Veronica Chavers, the Local 443 president in Stamford, said the new fare boxes are also causing trouble by extending the time it takes to board, which is upsetting riders.
Douglas Holcomb, the general manager for Greater Bridgeport, said management and the union work well on safety.
“We disagree with the union on many many things, but safety is not one of them,” Holcomb said.
In Bridgeport he said they are doing pilot work on driver barriers, which have been installed on 70 percent of their fleet.
They also modified the mirrors and added a 12camera security system, as well as implemented a new cleaning program.
Adding the barriers to the buses costs some $4,700 per bus, Holcomb said of his 57-bus fleet.
David Lee, general manager for CT Transit, which has 485 buses, also showed up to listen to the workers at the press conference with Holcomb.
He said that morning he had invited the union “to work with us and show us what they think ought to be the solution,” on the barriers. “We are open to that discussion.” Lee said it is an open-ended invitation.
Lee said Bridgeport has opted for one particular design. He said a Germandesigned product that was offered as the perfect solution, is not available in the U.S. and he was not sure it could be retrofitted to district buses
“I’m open to this discussion. Tell us what looks like the optimum solution from your point of view.
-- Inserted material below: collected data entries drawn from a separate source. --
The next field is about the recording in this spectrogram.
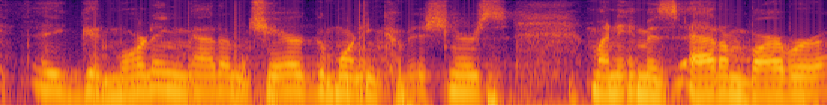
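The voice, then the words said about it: Strained voice. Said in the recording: “my voice is a little strained today. ... it's been strained for quite some time.”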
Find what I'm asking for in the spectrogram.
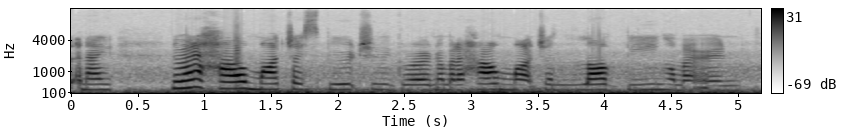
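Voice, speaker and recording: Noticeable background noise beneath talking at a moderate speed. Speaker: off-grid vlogger. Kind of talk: casual vlog monologue. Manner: halting, self-correcting.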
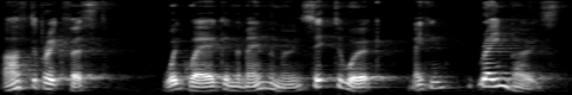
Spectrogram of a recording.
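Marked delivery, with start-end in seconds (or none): none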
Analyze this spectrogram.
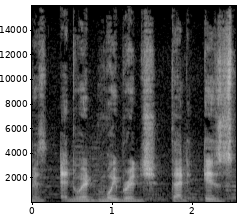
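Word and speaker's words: Eadweard: up his sleeve elbows out my name is Edward Muybridge that is pronounced end weird and yes I will take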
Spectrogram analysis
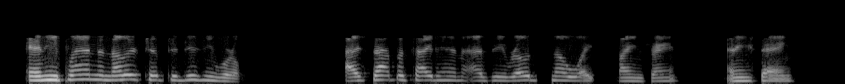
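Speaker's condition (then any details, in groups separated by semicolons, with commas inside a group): Cerebral palsy; past challenges speaking up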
We want to listen. We are willing to do a test,” Lee said.
The manager said they have also moved mirrors on buses. Several workers told him the mirrors have to be smaller. They are too high, they said, blocking their vision.
Pizunski asked Lee whether he knew if there was a blind spot on the new buses.
“I don’t know,” Lee said. “I’m asking you.”
“What do you mean you don’t know? You are buying them,” Pizunski said.
“There is a blind spot on every vehicle I have ever seen,” Lee said.
Lee was asked whether he was open to a procurement committee that would have drivers and riders on it. “Yes, but, and the but is that all of the buses that CT Transit operates are procured by the state DOT and there is a multi-year procurement . ... If the argument is that there are ways to modify that (new) bus to make it safer, let’s talk about it,” Lee said.
Buccitti said features and designs are decided by people who have not driven a bus. He complained about a venting system that can only be closed by a driver climbing on the seat to bring it down. He also called the fare boxes “a disaster.”
In the end, both sides looked to set a date to meet.
Jerry Pizunski, president of New London transit local, left, and Mustafa Salahuddin of the Bridgeport local, talk about improvements needed on public buses.
David Lee, right, general manager of CT Transit, which has 485 buses, discussed some of the complaints from drivers.